If the figures from a Nielson study are correct, 35 percent of children in the U.S. between the ages of 8 to 12 years, already own cell phones. C & R Research released figures showing that 60 percent of children between the ages of 10 and 14 own cell phones, and that 84 percent of teenagers aged 15-18 have their own cell phone. The most common reasons parents give for providing their children and teens with their own cell phone are in order to be in contact if there's a change in plans (baseball practice is cancelled and they need to be picked up from the playing field) or if the children are in an emergency situation (they're lost or the car ran out of gas). According to the Pew Internet & American Life Project, 74 percent of Americans claim that they have used their cell phone in an emergency situation.
Although cell phones do come in handy in an emergency, they also present the disadvantages of high phone bills, possible health risks from electromagnetic radiation, temptation for your teenager to text during classes, the ability to connect to the Internet and view inappropriate sites, sleep deficits, and psychological dependence, with the constant calls and texts received and sent actually interfering with the owner's daily schedule. If you set down rules about when and how the cell phone can be used, some of these risks can be minimized. For example, if the rule is that the cell phone is turned off at a certain time at night and left in the kitchen, at least your teenager won't be awakened by friends calling or texting. If you pay a fixed, monthly fee and your teen pays for all calls over a certain number of minutes, this will cut down on cell phone costs. Or, you can use a prepaid plan and your teenager will have to learn to budget the minutes available.

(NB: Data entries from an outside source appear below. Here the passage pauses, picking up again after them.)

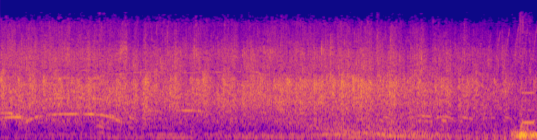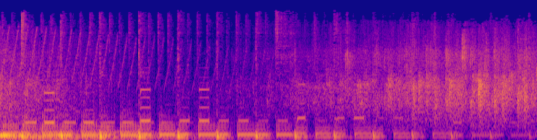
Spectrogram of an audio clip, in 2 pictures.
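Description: A large audience applauds steadily, a dense, sustained wash of clapping with some cheering, and partway through a band starts playing loudly over the ongoing applause.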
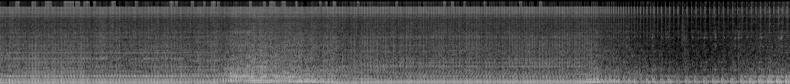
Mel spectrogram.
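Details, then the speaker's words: Motorcycle, single-cylinder, after new CDI and ignition coil: revs cleanly from idle when throttled and settles back smoothly, crisp even firing with no misses. Healthy revving. "Yan yung kanyang menor. Pag piniga ko, yan, o, napakalakas"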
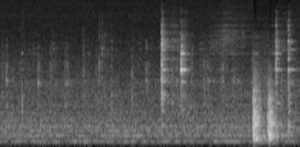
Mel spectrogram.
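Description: Wooden spoon knocking against a glossy bowl: two light, ringing clicks about two seconds in, then a cluster of louder knocks near the end as the spoon is set down in the bowl.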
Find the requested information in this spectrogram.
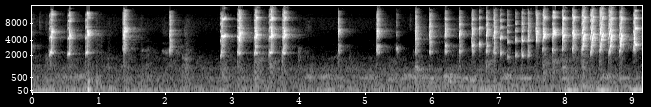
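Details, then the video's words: Lovebird chirping: short, sharp high-pitched chirps in uneven bursts, speeding up toward the end into a rapid run of repeated notes, with a faint low hum beneath. "Love Birds Chirping Sounds"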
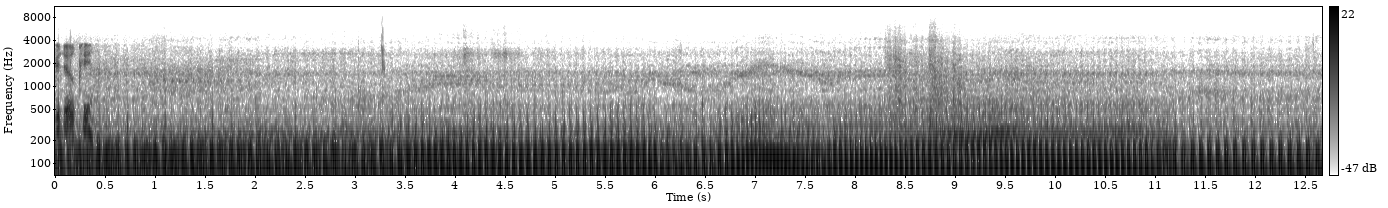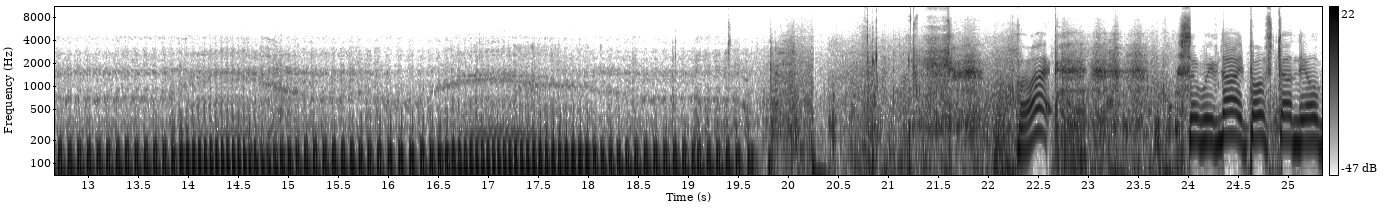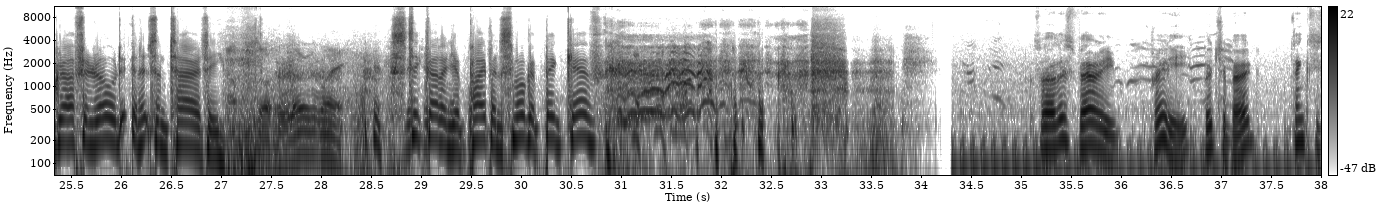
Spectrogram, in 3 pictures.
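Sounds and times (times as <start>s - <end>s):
motorcycle engine running: 0.0s - 19.8s, 34.3s - 38.0s.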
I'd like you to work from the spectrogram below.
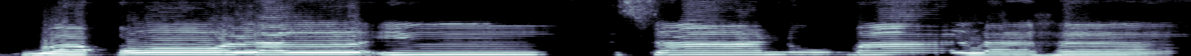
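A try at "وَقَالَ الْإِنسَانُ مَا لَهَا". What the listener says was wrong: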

When it comes down to it, however, there is no "right" age to give a teenager a cell phone. You have to look at your own family situation and gauge how responsible your teenager is.